“He just got me,” my daughter told me, sobbing, after our dog (McKinnley), a Miniature American Eskimo of sixteen years, passed away this past Summer. Little did I understand the therapeutic value our old family member had in the dynamics of our family until after he was gone. His aging old bones and slow-moving posture did not keep him from being a very integral part of each of my teens’ center point of gravity and wholeness at this key time in their lives. He was indeed good therapy for them.
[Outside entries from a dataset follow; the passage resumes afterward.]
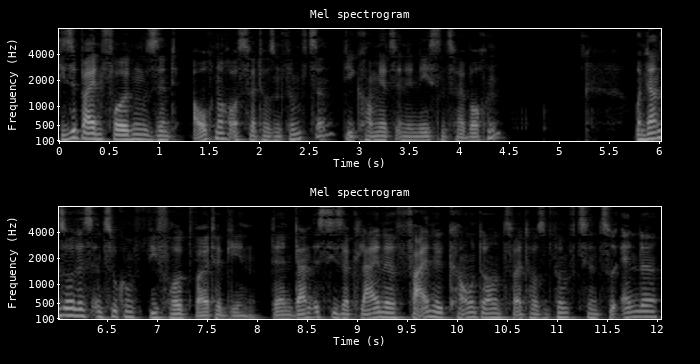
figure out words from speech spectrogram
Diese beiden Folgen sind auch noch aus 2015. Die kommen jetzt in den nächsten zwei Wochen. Und dann soll es in Zukunft wie folgt weitergehen. Denn dann ist dieser kleine Final Countdown 2015 zu Ende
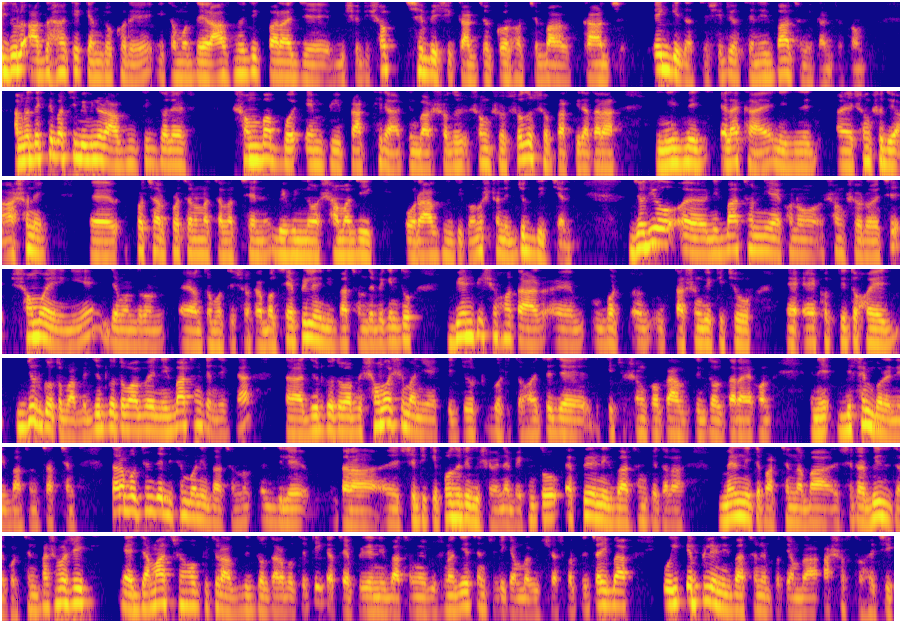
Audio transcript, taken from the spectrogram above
ঈদুল আজহাকে কেন্দ্র করে ইতিমধ্যে রাজনৈতিক পাড়ায় যে বিষয়টি সবচেয়ে বেশি কার্যকর হচ্ছে বা কাজ এগিয়ে যাচ্ছে, সেটি হচ্ছে নির্বাচনী কার্যক্রম। আমরা দেখতে পাচ্ছি বিভিন্ন রাজনৈতিক দলের সম্ভাব্য এমপি প্রার্থীরা কিংবা সদ- সংসদ সদস্য প্রার্থীরা, তারা নিজ নিজ এলাকায়, নিজ নিজ সংসদীয় আসনে প্রচার প্রচারণা চালাচ্ছেন বিভিন্ন সামাজিক ও রাজনৈতিক অনুষ্ঠানে যোগ দিচ্ছেন। যদিও নির্বাচন নিয়ে এখনও সংশয় রয়েছে। সময় নিয়ে যেমন ধরুন অন্তর্বর্তী সরকার বলছে এপ্রিলে নির্বাচন দেবে, কিন্তু বিএনপি সহ তার তার সঙ্গে কিছু একত্রিত হয়ে জোটগতভাবে জোটগতভাবে নির্বাচন কেন্দ্রিক না, তারা জোটগতভাবে সময়সীমা নিয়ে একটি জোট গঠিত হয়েছে যে কিছু সংখ্যক রাজনৈতিক দল তারা এখন ডিসেম্বরে নির্বাচন চাচ্ছেন। তারা বলছেন যে ডিসেম্বর নির্বাচন দিলে তারা সেটিকে পজিটিভ হিসেবে নেবে। কিন্তু এপ্রিলের নির্বাচনকে তারা মেনে নিতে পারছেন না বা সেটার বিরোধিতা করছেন। পাশাপাশি জামাত সহ কিছু রাজনৈতিক দল তারা বলছে, ঠিক আছে এপ্রিলের নির্বাচনের ঘোষণা দিয়েছেন, সেটিকে আমরা বিশ্বাস করতে চাই বা ওই এপ্রিলের নির্বাচনের প্রতি আমরা আশ্বস্ত হয়েছি।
For my daughter, she felt that McKinnley understood her and knew when she was down and needed him by her side. My youngest son loved to lay on the floor by him and cuddle. My middle son was attached to him like a brother. He would take him to bed with him at night and after his passing, revealed to me that he would sit and just talk to him when he felt like no one else would listen. For my eldest son, he was a life long companion that he had always known. They never knew life without him.
Animals all over the world play these same roles in the lives of others, especially dogs. Whether as seeing eye dogs, a comfort to a dying child, a playful companion to a toddler, or company for a widow, dogs have a keen sense of awareness to man and offer a therapeutic healing buffer to whatever we are going through.
Studies done in teens have shown that when they are given opportunities to put time and work into caring for animals, it actually relieves depression and anxiety while calming them and relieving stress as well. These same teens are found to have an increased motivation in life including those that have difficulty focusing. Other benefits of animal therapy include learning compassion, leadership and communication skills and even gaining self-confidence. (Resource article; Animal Assisted Therapy Proves Successful With Troubled Teens)
The best part of looking for an animal to be a recipient of this important kind of therapy, that could even be life-saving, is that we get to choose what kind of animal we want and need. It’s that easy. There are millions of dogs and cats in shelters all over the country that need us as much as we need them. The Humane Society takes great pride in adopting these furry, friendly creatures out to loving families. If dogs and cats aren’t your cup of tea, consider, birds, turtles, fish and/or horses. For the reptile lover, there are snakes or lizards to dote over. Any animal can be therapy if you put your heart into them. Whatever your taste, there is an animal for you.
We have since adopted a new dog to bring healing to our family. Her name is Swiss and she is a three-year old Lab-Shepherd Mix. I recently asked my daughter when she was nestled under a blanket watching a movie with Swiss curled right up next to her, does she get you? She grinned and replied, “Yes mom, she gets me.”